▶ Data items:
++++++

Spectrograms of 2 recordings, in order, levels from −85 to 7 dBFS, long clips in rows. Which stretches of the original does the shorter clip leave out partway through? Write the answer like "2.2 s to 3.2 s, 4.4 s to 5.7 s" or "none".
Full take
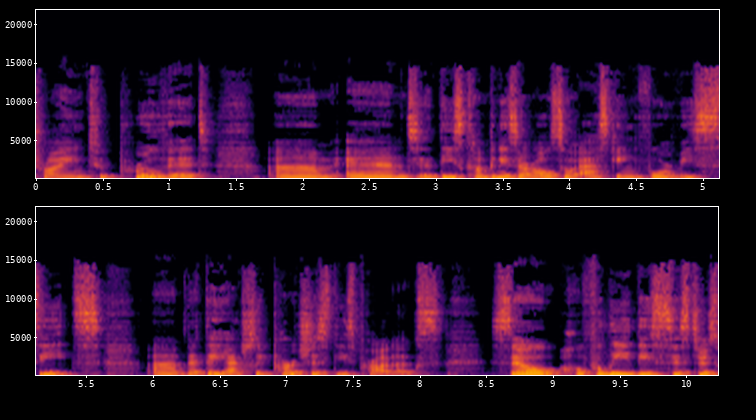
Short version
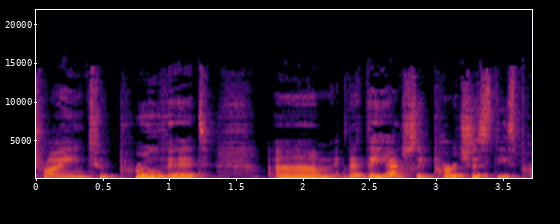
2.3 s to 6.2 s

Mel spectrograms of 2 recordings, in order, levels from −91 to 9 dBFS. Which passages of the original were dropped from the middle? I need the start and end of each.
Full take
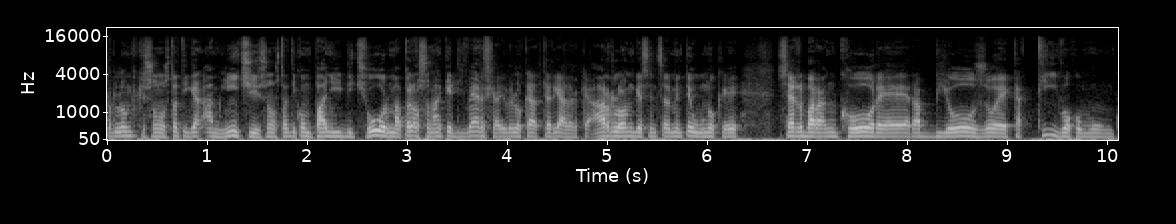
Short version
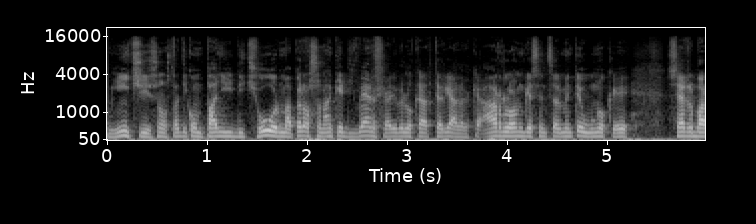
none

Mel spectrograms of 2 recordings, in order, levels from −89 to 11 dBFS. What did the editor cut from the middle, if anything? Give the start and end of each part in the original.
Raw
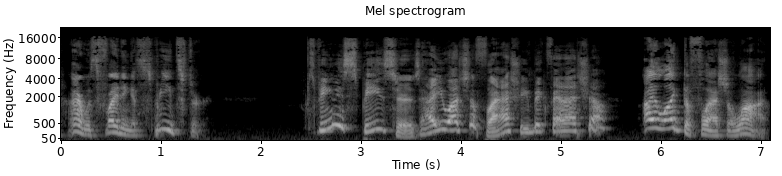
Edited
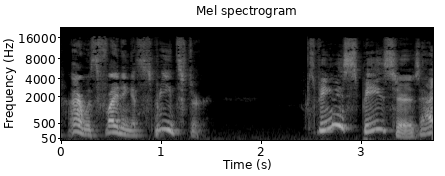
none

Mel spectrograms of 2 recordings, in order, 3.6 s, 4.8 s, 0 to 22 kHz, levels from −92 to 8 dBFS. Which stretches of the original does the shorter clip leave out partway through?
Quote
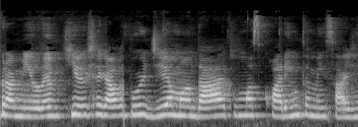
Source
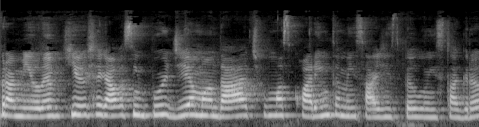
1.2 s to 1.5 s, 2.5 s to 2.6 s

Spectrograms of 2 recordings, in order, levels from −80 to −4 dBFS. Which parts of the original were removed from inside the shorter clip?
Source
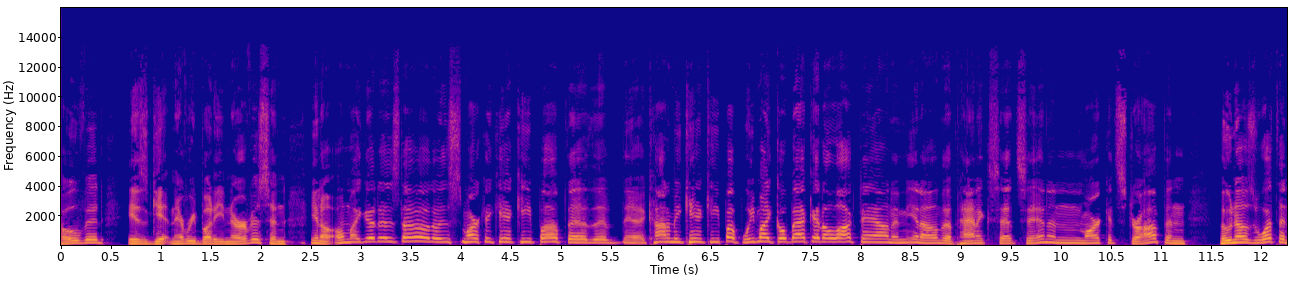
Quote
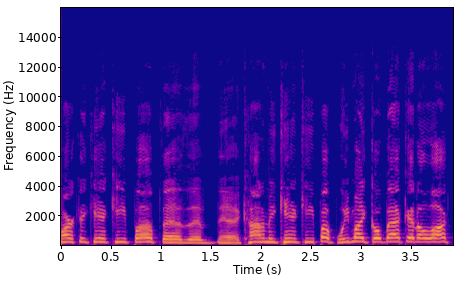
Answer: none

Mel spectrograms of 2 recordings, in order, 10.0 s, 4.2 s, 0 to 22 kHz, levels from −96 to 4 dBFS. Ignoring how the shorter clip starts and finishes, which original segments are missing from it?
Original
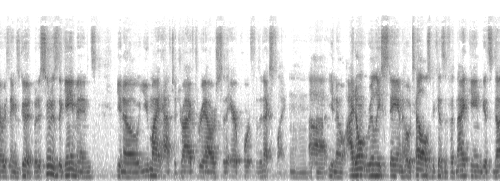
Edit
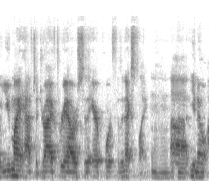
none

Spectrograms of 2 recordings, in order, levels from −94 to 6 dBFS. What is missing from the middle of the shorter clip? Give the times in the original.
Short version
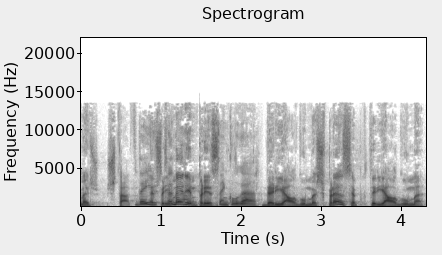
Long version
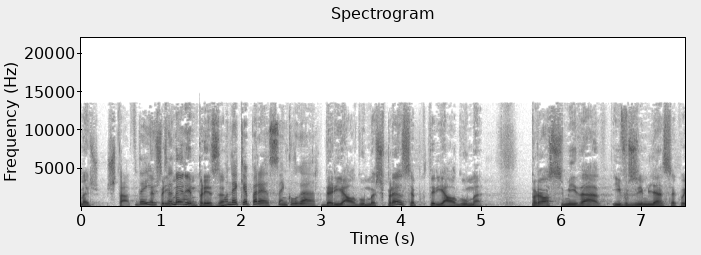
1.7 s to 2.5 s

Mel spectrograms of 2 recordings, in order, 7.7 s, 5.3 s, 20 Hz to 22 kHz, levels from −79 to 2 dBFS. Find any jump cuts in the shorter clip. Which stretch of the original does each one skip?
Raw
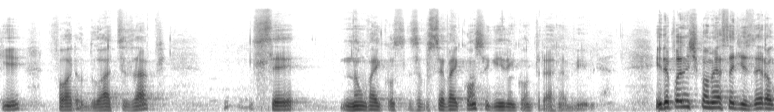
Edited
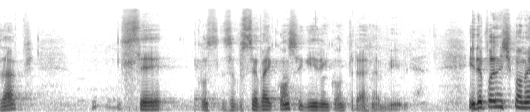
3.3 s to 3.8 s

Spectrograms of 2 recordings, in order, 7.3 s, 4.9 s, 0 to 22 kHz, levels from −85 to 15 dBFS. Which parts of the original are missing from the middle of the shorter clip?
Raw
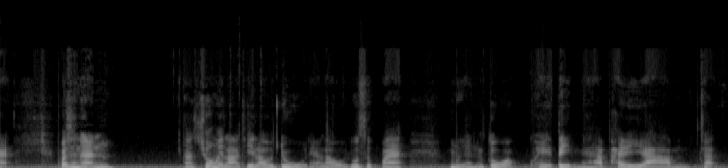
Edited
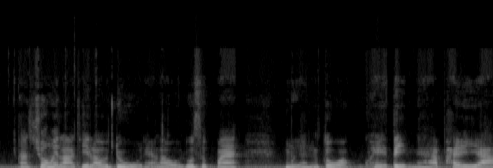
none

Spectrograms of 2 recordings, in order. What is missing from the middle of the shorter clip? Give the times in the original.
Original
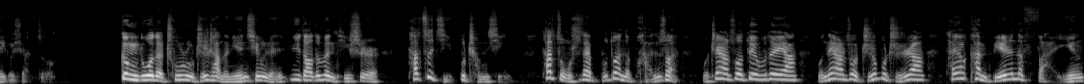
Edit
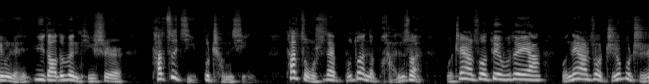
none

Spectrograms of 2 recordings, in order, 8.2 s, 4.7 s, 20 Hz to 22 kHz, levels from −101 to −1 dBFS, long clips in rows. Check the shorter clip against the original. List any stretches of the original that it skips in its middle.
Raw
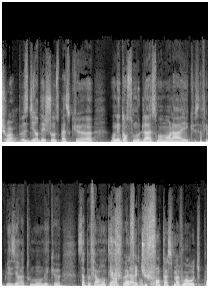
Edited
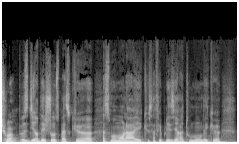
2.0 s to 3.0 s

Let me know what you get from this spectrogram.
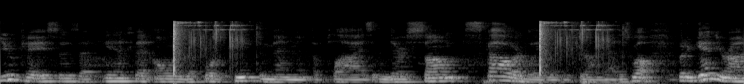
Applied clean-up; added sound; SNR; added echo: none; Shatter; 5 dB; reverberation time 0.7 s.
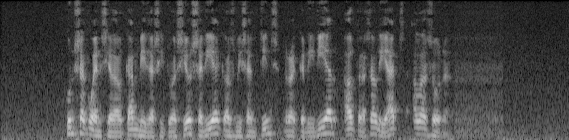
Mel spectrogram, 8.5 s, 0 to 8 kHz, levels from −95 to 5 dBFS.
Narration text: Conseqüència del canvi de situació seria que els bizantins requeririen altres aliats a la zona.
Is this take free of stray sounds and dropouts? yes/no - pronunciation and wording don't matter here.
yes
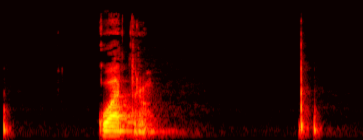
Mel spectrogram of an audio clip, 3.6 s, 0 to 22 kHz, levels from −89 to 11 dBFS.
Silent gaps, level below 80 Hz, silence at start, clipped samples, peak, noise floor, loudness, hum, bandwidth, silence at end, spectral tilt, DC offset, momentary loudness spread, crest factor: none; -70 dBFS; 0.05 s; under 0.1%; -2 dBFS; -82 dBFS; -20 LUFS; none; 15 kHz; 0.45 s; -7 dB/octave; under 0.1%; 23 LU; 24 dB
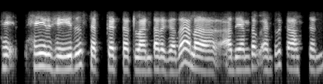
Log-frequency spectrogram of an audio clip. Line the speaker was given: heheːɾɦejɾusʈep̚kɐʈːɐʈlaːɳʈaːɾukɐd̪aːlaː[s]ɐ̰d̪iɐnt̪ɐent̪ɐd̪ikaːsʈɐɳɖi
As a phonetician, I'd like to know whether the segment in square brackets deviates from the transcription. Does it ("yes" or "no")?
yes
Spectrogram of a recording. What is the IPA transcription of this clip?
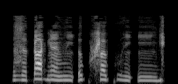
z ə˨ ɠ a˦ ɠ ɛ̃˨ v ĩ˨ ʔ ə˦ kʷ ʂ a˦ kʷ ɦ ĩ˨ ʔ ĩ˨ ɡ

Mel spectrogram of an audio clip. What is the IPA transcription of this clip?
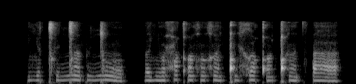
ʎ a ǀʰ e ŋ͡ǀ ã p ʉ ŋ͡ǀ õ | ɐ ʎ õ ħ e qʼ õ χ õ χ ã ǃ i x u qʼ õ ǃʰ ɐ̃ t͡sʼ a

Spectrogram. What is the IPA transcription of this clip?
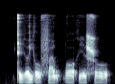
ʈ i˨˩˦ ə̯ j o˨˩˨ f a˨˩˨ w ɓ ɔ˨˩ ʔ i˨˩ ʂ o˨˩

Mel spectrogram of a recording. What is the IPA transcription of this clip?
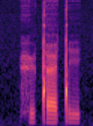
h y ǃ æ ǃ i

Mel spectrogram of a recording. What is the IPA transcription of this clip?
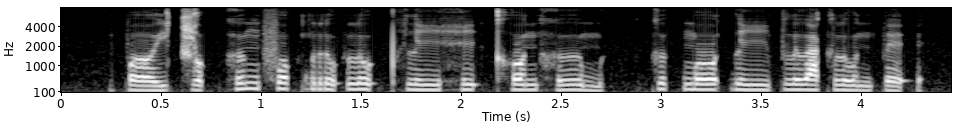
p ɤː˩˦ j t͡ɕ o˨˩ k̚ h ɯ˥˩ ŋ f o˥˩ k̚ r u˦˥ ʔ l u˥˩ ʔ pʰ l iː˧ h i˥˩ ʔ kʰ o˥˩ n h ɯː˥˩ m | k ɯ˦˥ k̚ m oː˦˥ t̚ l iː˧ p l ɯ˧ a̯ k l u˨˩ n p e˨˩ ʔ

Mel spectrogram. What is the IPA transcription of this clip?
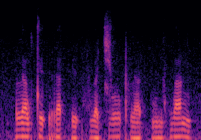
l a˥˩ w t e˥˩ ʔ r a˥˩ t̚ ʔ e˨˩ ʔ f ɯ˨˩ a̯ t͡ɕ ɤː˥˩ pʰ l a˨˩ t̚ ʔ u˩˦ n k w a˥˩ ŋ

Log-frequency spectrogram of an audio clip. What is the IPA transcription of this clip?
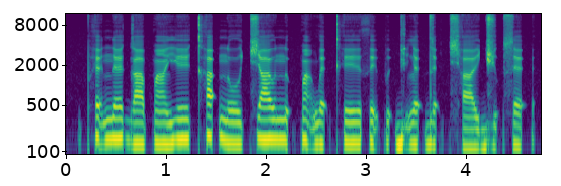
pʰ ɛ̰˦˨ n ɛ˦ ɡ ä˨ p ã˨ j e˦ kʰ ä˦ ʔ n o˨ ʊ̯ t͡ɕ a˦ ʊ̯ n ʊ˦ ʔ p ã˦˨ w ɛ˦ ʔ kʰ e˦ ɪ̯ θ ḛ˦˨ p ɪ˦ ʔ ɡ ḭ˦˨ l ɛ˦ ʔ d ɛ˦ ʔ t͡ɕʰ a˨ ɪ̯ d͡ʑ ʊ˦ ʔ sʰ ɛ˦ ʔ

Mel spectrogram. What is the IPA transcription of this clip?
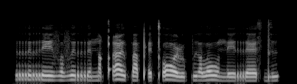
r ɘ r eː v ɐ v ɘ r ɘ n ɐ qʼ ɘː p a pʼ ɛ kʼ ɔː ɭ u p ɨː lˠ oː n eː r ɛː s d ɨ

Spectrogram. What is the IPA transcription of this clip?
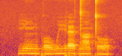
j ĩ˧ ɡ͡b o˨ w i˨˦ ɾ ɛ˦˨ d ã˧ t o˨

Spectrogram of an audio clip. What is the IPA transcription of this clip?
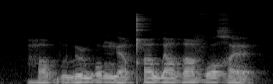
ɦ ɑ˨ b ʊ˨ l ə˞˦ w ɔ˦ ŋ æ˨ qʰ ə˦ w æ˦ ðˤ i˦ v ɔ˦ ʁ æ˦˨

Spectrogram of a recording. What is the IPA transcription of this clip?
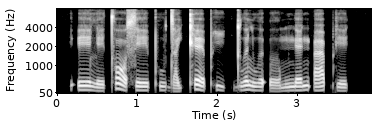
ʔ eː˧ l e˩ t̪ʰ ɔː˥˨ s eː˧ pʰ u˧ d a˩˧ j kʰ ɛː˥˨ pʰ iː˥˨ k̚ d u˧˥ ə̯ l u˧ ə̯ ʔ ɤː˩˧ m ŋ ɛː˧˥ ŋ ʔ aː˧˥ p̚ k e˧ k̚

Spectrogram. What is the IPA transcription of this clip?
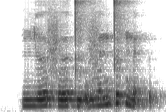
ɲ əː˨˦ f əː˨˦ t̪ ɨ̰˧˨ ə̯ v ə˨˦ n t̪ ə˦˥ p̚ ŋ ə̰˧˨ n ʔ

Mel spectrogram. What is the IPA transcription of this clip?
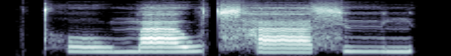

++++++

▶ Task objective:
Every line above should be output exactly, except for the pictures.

▶ Solution for this task:
Spectrograms of 2 recordings, in order, levels from −85 to 7 dBFS, long clips in rows. Which stretches of the original does the shorter clip leave out partway through? Write the answer like "2.2 s to 3.2 s, 4.4 s to 5.7 s" or "none".
Full take
Short version
2.3 s to 6.2 s

Mel spectrograms of 2 recordings, in order, levels from −91 to 9 dBFS. Which passages of the original were dropped from the middle? I need the start and end of each.
Full take
Short version
none

Mel spectrograms of 2 recordings, in order, levels from −89 to 11 dBFS. What did the editor cut from the middle, if anything? Give the start and end of each part in the original.
Raw
Edited
none

Mel spectrograms of 2 recordings, in order, 3.6 s, 4.8 s, 0 to 22 kHz, levels from −92 to 8 dBFS. Which stretches of the original does the shorter clip leave out partway through?
Quote
Source
1.2 s to 1.5 s, 2.5 s to 2.6 s

Spectrograms of 2 recordings, in order, levels from −80 to −4 dBFS. Which parts of the original were removed from inside the shorter clip?
Source
Quote
Answer: none

Mel spectrograms of 2 recordings, in order, 10.0 s, 4.2 s, 0 to 22 kHz, levels from −96 to 4 dBFS. Ignoring how the shorter clip starts and finishes, which original segments are missing from it?
Original
Edit
none

Spectrograms of 2 recordings, in order, levels from −94 to 6 dBFS. What is missing from the middle of the shorter clip? Give the times in the original.
Short version
Long version
1.7 s to 2.5 s

Mel spectrograms of 2 recordings, in order, 7.7 s, 5.3 s, 20 Hz to 22 kHz, levels from −79 to 2 dBFS. Find any jump cuts in the shorter clip. Which stretch of the original does each one skip?
Raw
Edited
3.3 s to 3.8 s

Spectrograms of 2 recordings, in order, 7.3 s, 4.9 s, 0 to 22 kHz, levels from −85 to 15 dBFS. Which parts of the original are missing from the middle of the shorter clip?
Raw
Edited
none

Spectrograms of 2 recordings, in order. What is missing from the middle of the shorter clip? Give the times in the original.
Original
Edit
none

Spectrograms of 2 recordings, in order, 8.2 s, 4.7 s, 20 Hz to 22 kHz, levels from −101 to −1 dBFS, long clips in rows. Check the shorter clip against the original. List any stretches of the original that it skips in its middle.
Raw
Edited
2.0 s to 3.0 s

Let me know what you get from this spectrogram.
Applied clean-up; added sound; SNR; added echo: none; Shatter; 5 dB; reverberation time 0.7 s.
Mel spectrogram, 8.5 s, 0 to 8 kHz, levels from −95 to 5 dBFS.
Narration text: Conseqüència del canvi de situació seria que els bizantins requeririen altres aliats a la zona.
Is this take free of stray sounds and dropouts? yes/no - pronunciation and wording don't matter here.
yes
Mel spectrogram of an audio clip, 3.6 s, 0 to 22 kHz, levels from −89 to 11 dBFS.
Silent gaps, level below 80 Hz, silence at start, clipped samples, peak, noise floor, loudness, hum, bandwidth, silence at end, spectral tilt, DC offset, momentary loudness spread, crest factor: none; -70 dBFS; 0.05 s; under 0.1%; -2 dBFS; -82 dBFS; -20 LUFS; none; 15 kHz; 0.45 s; -7 dB/octave; under 0.1%; 23 LU; 24 dB
Log-frequency spectrogram of an audio clip. Line the speaker was given: heheːɾɦejɾusʈep̚kɐʈːɐʈlaːɳʈaːɾukɐd̪aːlaː[s]ɐ̰d̪iɐnt̪ɐent̪ɐd̪ikaːsʈɐɳɖi
As a phonetician, I'd like to know whether the segment in square brackets deviates from the transcription. Does it ("yes" or "no")?
yes
Spectrogram of a recording. What is the IPA transcription of this clip?
z ə˨ ɠ a˦ ɠ ɛ̃˨ v ĩ˨ ʔ ə˦ kʷ ʂ a˦ kʷ ɦ ĩ˨ ʔ ĩ˨ ɡ

Mel spectrogram of an audio clip. What is the IPA transcription of this clip?
ʎ a ǀʰ e ŋ͡ǀ ã p ʉ ŋ͡ǀ õ | ɐ ʎ õ ħ e qʼ õ χ õ χ ã ǃ i x u qʼ õ ǃʰ ɐ̃ t͡sʼ a

Spectrogram. What is the IPA transcription of this clip?
ʈ i˨˩˦ ə̯ j o˨˩˨ f a˨˩˨ w ɓ ɔ˨˩ ʔ i˨˩ ʂ o˨˩

Mel spectrogram of a recording. What is the IPA transcription of this clip?
h y ǃ æ ǃ i

Mel spectrogram of a recording. What is the IPA transcription of this clip?
p ɤː˩˦ j t͡ɕ o˨˩ k̚ h ɯ˥˩ ŋ f o˥˩ k̚ r u˦˥ ʔ l u˥˩ ʔ pʰ l iː˧ h i˥˩ ʔ kʰ o˥˩ n h ɯː˥˩ m | k ɯ˦˥ k̚ m oː˦˥ t̚ l iː˧ p l ɯ˧ a̯ k l u˨˩ n p e˨˩ ʔ

Mel spectrogram. What is the IPA transcription of this clip?
l a˥˩ w t e˥˩ ʔ r a˥˩ t̚ ʔ e˨˩ ʔ f ɯ˨˩ a̯ t͡ɕ ɤː˥˩ pʰ l a˨˩ t̚ ʔ u˩˦ n k w a˥˩ ŋ

Log-frequency spectrogram of an audio clip. What is the IPA transcription of this clip?
pʰ ɛ̰˦˨ n ɛ˦ ɡ ä˨ p ã˨ j e˦ kʰ ä˦ ʔ n o˨ ʊ̯ t͡ɕ a˦ ʊ̯ n ʊ˦ ʔ p ã˦˨ w ɛ˦ ʔ kʰ e˦ ɪ̯ θ ḛ˦˨ p ɪ˦ ʔ ɡ ḭ˦˨ l ɛ˦ ʔ d ɛ˦ ʔ t͡ɕʰ a˨ ɪ̯ d͡ʑ ʊ˦ ʔ sʰ ɛ˦ ʔ

Mel spectrogram. What is the IPA transcription of this clip?
r ɘ r eː v ɐ v ɘ r ɘ n ɐ qʼ ɘː p a pʼ ɛ kʼ ɔː ɭ u p ɨː lˠ oː n eː r ɛː s d ɨ

Spectrogram. What is the IPA transcription of this clip?
j ĩ˧ ɡ͡b o˨ w i˨˦ ɾ ɛ˦˨ d ã˧ t o˨

Spectrogram of an audio clip. What is the IPA transcription of this clip?
ɦ ɑ˨ b ʊ˨ l ə˞˦ w ɔ˦ ŋ æ˨ qʰ ə˦ w æ˦ ðˤ i˦ v ɔ˦ ʁ æ˦˨

Spectrogram of a recording. What is the IPA transcription of this clip?
ʔ eː˧ l e˩ t̪ʰ ɔː˥˨ s eː˧ pʰ u˧ d a˩˧ j kʰ ɛː˥˨ pʰ iː˥˨ k̚ d u˧˥ ə̯ l u˧ ə̯ ʔ ɤː˩˧ m ŋ ɛː˧˥ ŋ ʔ aː˧˥ p̚ k e˧ k̚

Spectrogram. What is the IPA transcription of this clip?
ɲ əː˨˦ f əː˨˦ t̪ ɨ̰˧˨ ə̯ v ə˨˦ n t̪ ə˦˥ p̚ ŋ ə̰˧˨ n ʔ

Mel spectrogram. What is the IPA transcription of this clip?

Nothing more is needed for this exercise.